→ **Task objective**
Please reproduce the data exactly and omit the pictures.

→ **Provided data**

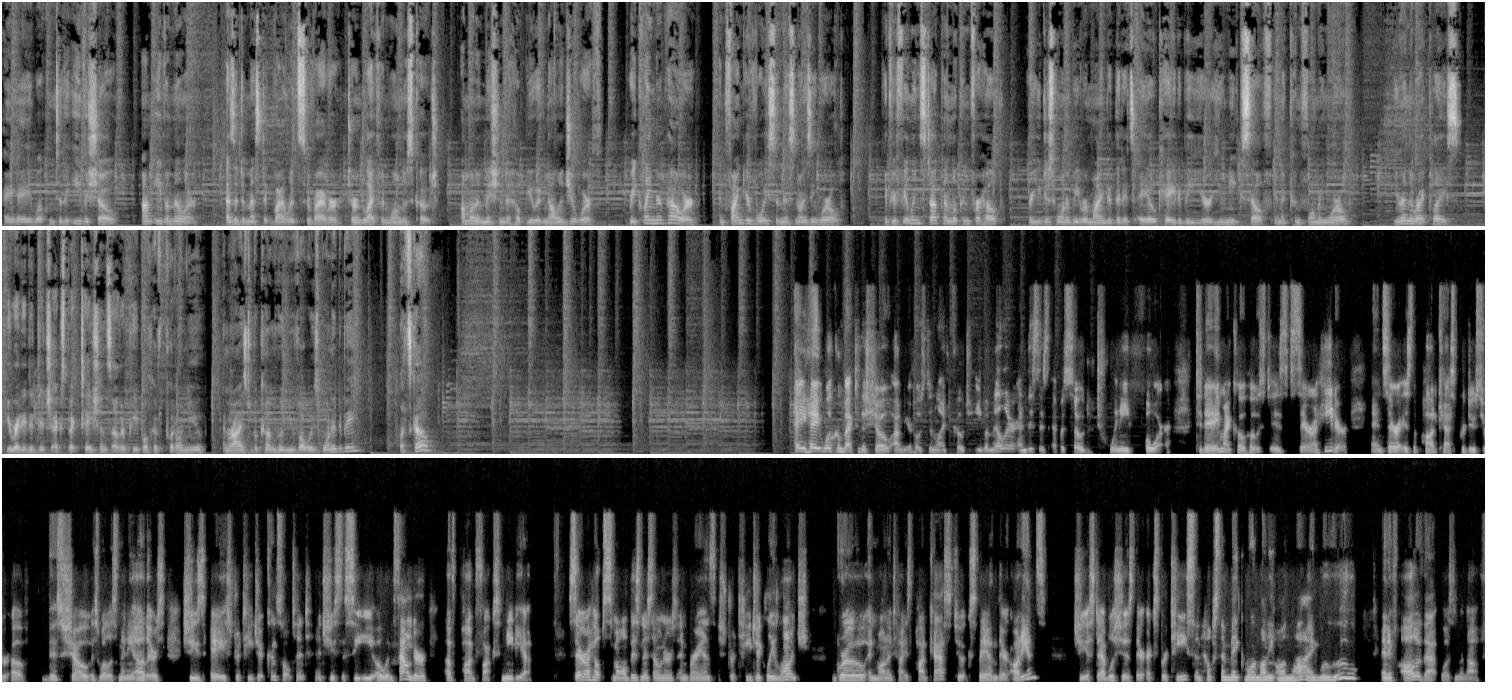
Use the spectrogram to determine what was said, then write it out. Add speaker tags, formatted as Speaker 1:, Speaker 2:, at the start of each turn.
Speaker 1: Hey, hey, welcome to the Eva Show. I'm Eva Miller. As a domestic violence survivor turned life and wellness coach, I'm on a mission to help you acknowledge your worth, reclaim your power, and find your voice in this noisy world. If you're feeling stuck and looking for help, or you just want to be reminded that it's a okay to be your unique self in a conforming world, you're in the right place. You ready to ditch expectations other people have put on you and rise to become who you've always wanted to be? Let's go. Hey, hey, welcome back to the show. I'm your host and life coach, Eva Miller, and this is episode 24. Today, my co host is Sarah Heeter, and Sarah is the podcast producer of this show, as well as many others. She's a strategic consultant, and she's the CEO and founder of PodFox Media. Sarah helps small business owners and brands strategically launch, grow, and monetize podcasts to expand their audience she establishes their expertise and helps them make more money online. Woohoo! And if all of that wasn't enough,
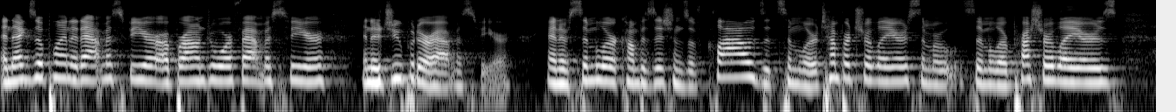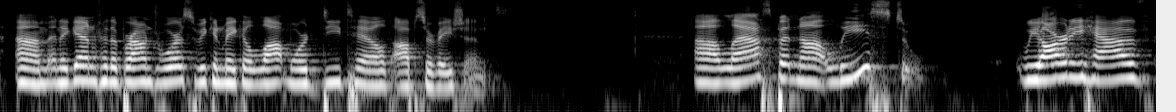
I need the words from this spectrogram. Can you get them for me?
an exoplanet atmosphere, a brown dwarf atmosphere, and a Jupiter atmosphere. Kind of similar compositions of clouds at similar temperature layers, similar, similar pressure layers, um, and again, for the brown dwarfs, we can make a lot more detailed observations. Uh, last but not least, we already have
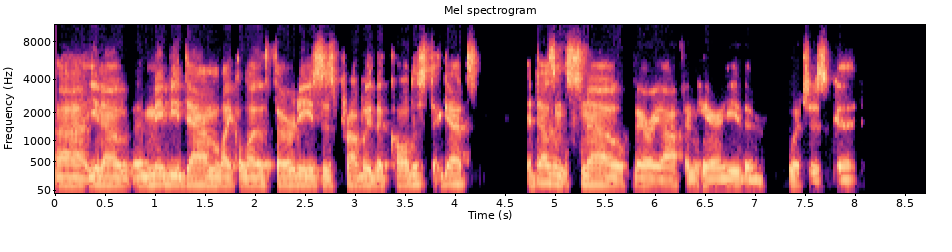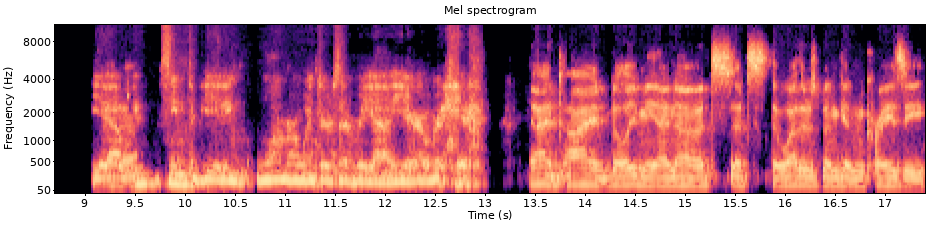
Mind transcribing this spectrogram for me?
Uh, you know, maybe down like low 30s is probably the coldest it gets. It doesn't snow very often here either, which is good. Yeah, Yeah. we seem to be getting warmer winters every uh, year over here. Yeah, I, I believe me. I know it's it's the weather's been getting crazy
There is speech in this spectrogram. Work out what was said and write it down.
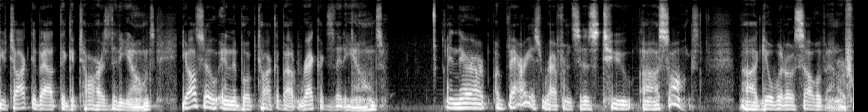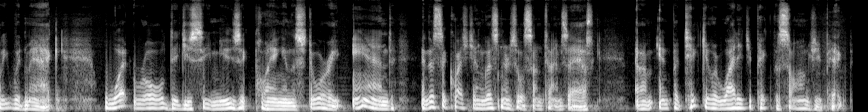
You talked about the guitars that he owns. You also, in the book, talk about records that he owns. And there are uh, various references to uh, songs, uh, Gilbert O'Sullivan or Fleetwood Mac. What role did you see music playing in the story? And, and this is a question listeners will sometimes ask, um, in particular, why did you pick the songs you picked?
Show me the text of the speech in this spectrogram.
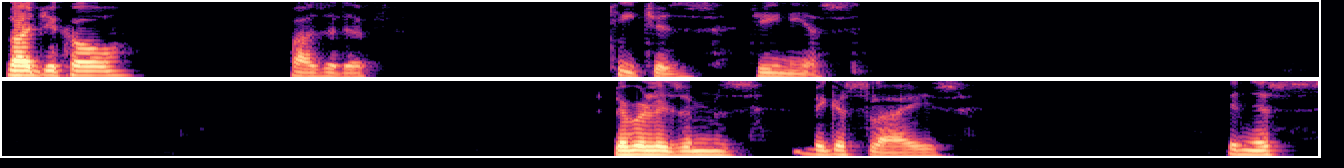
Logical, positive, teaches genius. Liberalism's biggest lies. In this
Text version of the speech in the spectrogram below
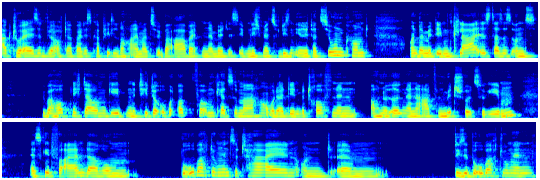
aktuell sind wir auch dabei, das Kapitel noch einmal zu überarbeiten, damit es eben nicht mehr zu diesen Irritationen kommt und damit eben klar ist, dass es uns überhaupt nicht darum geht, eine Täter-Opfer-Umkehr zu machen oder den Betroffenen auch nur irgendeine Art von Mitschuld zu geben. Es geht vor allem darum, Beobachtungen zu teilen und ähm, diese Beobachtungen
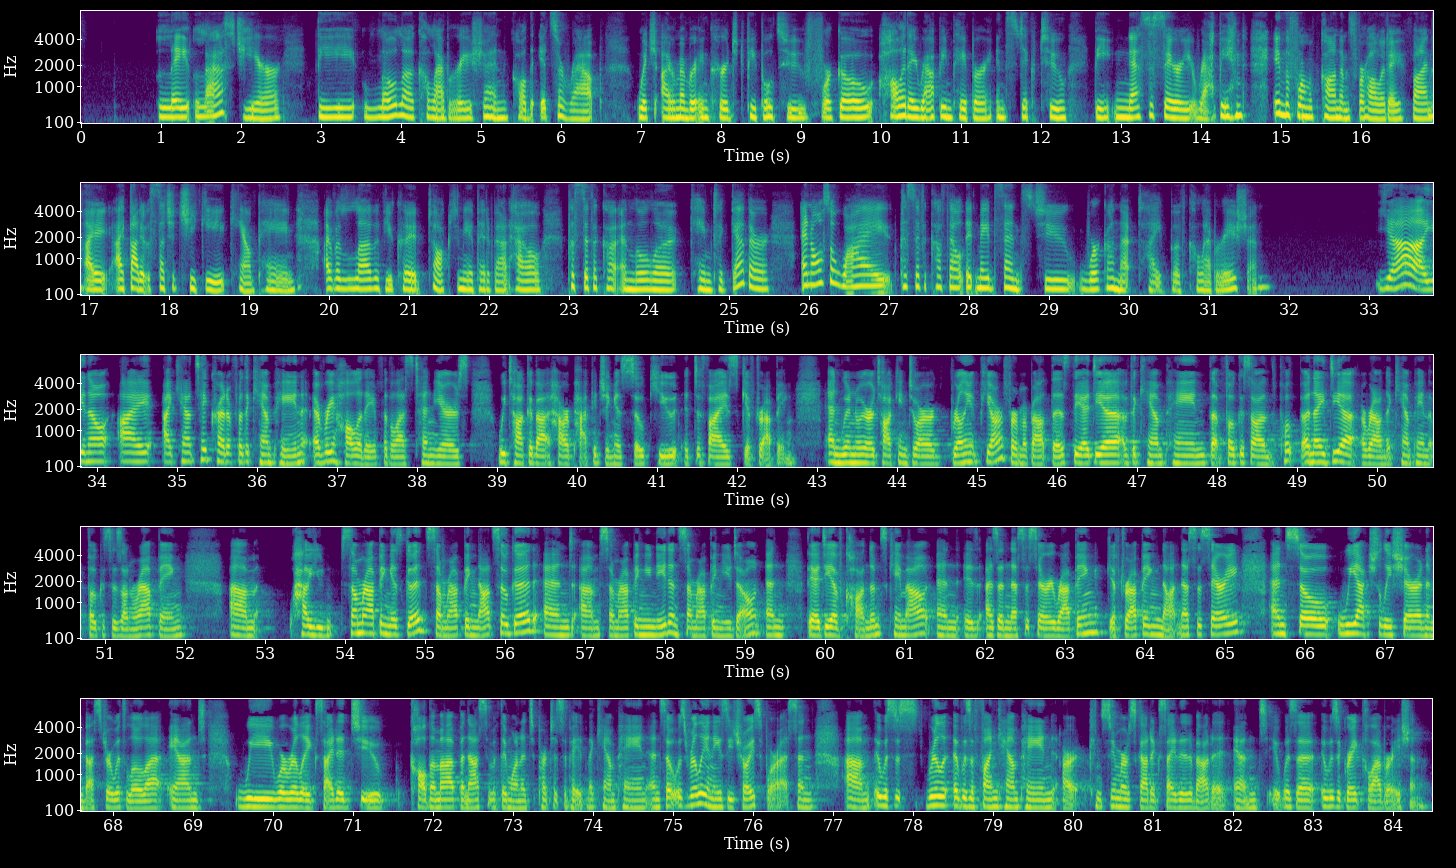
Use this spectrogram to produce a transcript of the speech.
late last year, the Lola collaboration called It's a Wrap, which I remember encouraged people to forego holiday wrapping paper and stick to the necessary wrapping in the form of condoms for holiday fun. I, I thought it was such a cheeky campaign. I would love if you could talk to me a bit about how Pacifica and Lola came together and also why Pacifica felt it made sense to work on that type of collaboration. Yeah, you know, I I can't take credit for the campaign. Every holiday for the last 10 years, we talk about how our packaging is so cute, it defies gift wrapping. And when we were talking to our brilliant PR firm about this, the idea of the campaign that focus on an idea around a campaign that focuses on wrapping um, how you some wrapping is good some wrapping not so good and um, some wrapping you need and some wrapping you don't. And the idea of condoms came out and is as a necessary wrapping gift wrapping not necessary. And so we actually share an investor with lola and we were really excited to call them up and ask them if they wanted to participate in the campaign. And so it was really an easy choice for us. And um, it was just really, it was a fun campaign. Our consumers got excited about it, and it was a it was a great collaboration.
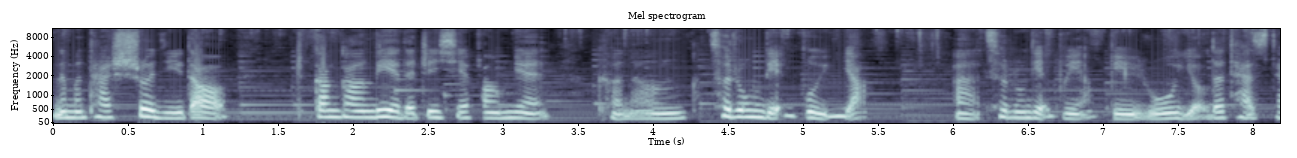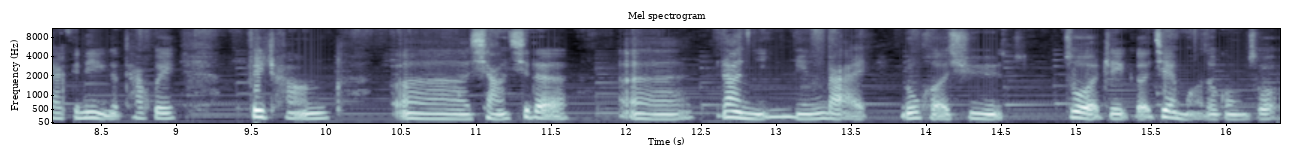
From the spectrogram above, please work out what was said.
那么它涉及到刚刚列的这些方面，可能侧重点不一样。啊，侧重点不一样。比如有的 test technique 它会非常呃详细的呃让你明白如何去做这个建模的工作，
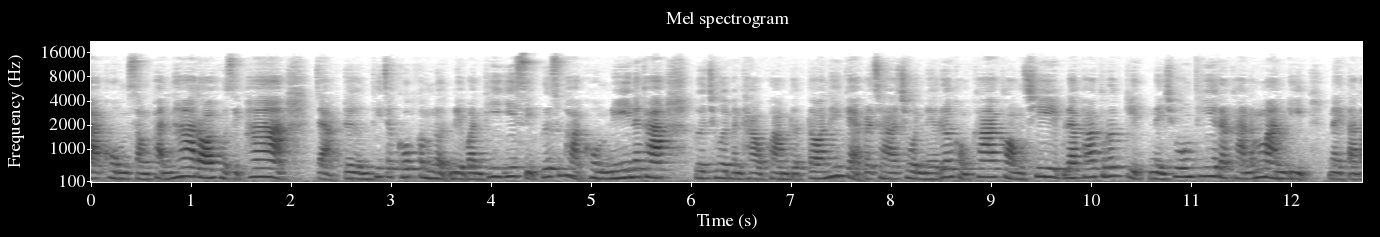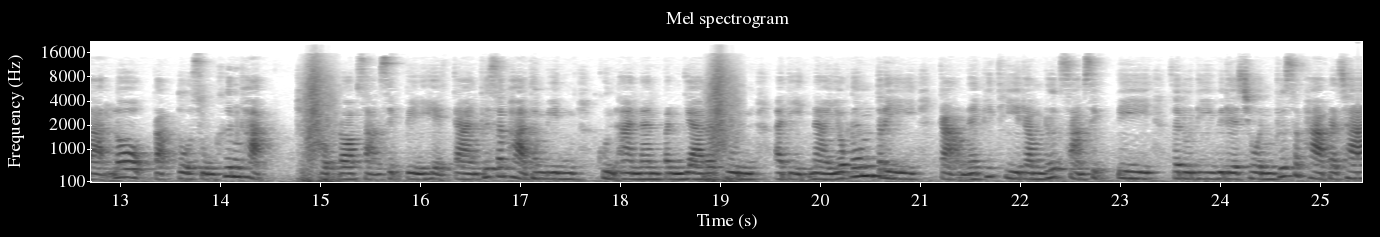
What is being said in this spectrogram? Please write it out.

→ **Written solution**
Use the spectrogram to determine what was said, then write it out. Add speaker tags, formatted as Speaker 1:, Speaker 2:, at the start of each turn.
Speaker 1: Hey, hey, welcome to the Eva Show. I'm Eva Miller. As a domestic violence survivor turned life and wellness coach, I'm on a mission to help you acknowledge your worth, reclaim your power, and find your voice in this noisy world. If you're feeling stuck and looking for help, or you just want to be reminded that it's a okay to be your unique self in a conforming world, you're in the right place. You ready to ditch expectations other people have put on you and rise to become who you've always wanted to be? Let's go. Hey, hey, welcome back to the show. I'm your host and life coach, Eva Miller, and this is episode 24. Today, my co host is Sarah Heeter, and Sarah is the podcast producer of this show, as well as many others. She's a strategic consultant, and she's the CEO and founder of PodFox Media. Sarah helps small business owners and brands strategically launch, grow, and monetize podcasts to expand their audience she establishes their expertise and helps them make more money online. Woohoo! And if all of that wasn't enough,
I need the words from this spectrogram. Can you get them for me?
an exoplanet atmosphere, a brown dwarf atmosphere, and a Jupiter atmosphere. Kind of similar compositions of clouds at similar temperature layers, similar, similar pressure layers, um, and again, for the brown dwarfs, we can make a lot more detailed observations. Uh, last but not least, we already have
Mind transcribing this spectrogram for me?
Uh, you know, maybe down like low 30s is probably the coldest it gets. It doesn't snow very often here either, which is good. Yeah, Yeah. we seem to be getting warmer winters every uh, year over here. Yeah, I, I believe me. I know it's it's the weather's been getting crazy
There is speech in this spectrogram. Work out what was said and write it down.
You talked about the guitars that he owns. You also, in the book, talk about records that he owns. And there are uh, various references to uh, songs, uh, Gilbert O'Sullivan or Fleetwood Mac. What role did you see music playing in the story? And, and this is a question listeners will sometimes ask, um, in particular, why did you pick the songs you picked?
Show me the text of the speech in this spectrogram.
Logical, positive, teaches genius. Liberalism's biggest lies. In this
Text version of the speech in the spectrogram below
aktuell sind wir auch dabei, das Kapitel noch einmal zu überarbeiten, damit es eben nicht mehr zu diesen Irritationen kommt und damit eben klar ist, dass es uns überhaupt nicht darum geht, eine Täter-Opfer-Umkehr zu machen oder den Betroffenen auch nur irgendeine Art von Mitschuld zu geben. Es geht vor allem darum, Beobachtungen zu teilen und ähm, diese Beobachtungen
Use this spectrogram to produce a transcript of the speech.
late last year, the Lola collaboration called It's a Wrap, which I remember encouraged people to forego holiday wrapping paper and stick to the necessary wrapping in the form of condoms for holiday fun. I, I thought it was such a cheeky campaign. I would love if you could talk to me a bit about how Pacifica and Lola came together and also why Pacifica felt it made sense to work on that type of collaboration. Yeah, you know, I I can't take credit for the campaign. Every holiday for the last 10 years, we talk about how our packaging is so cute, it defies gift wrapping. And when we were talking to our brilliant PR firm about this, the idea of the campaign that focus on an idea around a campaign that focuses on wrapping um, how you some wrapping is good some wrapping not so good and um, some wrapping you need and some wrapping you don't. And the idea of condoms came out and is as a necessary wrapping gift wrapping not necessary. And so we actually share an investor with lola and we were really excited to call them up and ask them if they wanted to participate in the campaign. And so it was really an easy choice for us. And um, it was just really, it was a fun campaign. Our consumers got excited about it, and it was a it was a great collaboration.
From the spectrogram above, please work out what was said.
那么它涉及到刚刚列的这些方面，可能侧重点不一样。啊，侧重点不一样。比如有的 test technique 它会非常呃详细的呃让你明白如何去做这个建模的工作，
What is being said in this spectrogram? Please write it out.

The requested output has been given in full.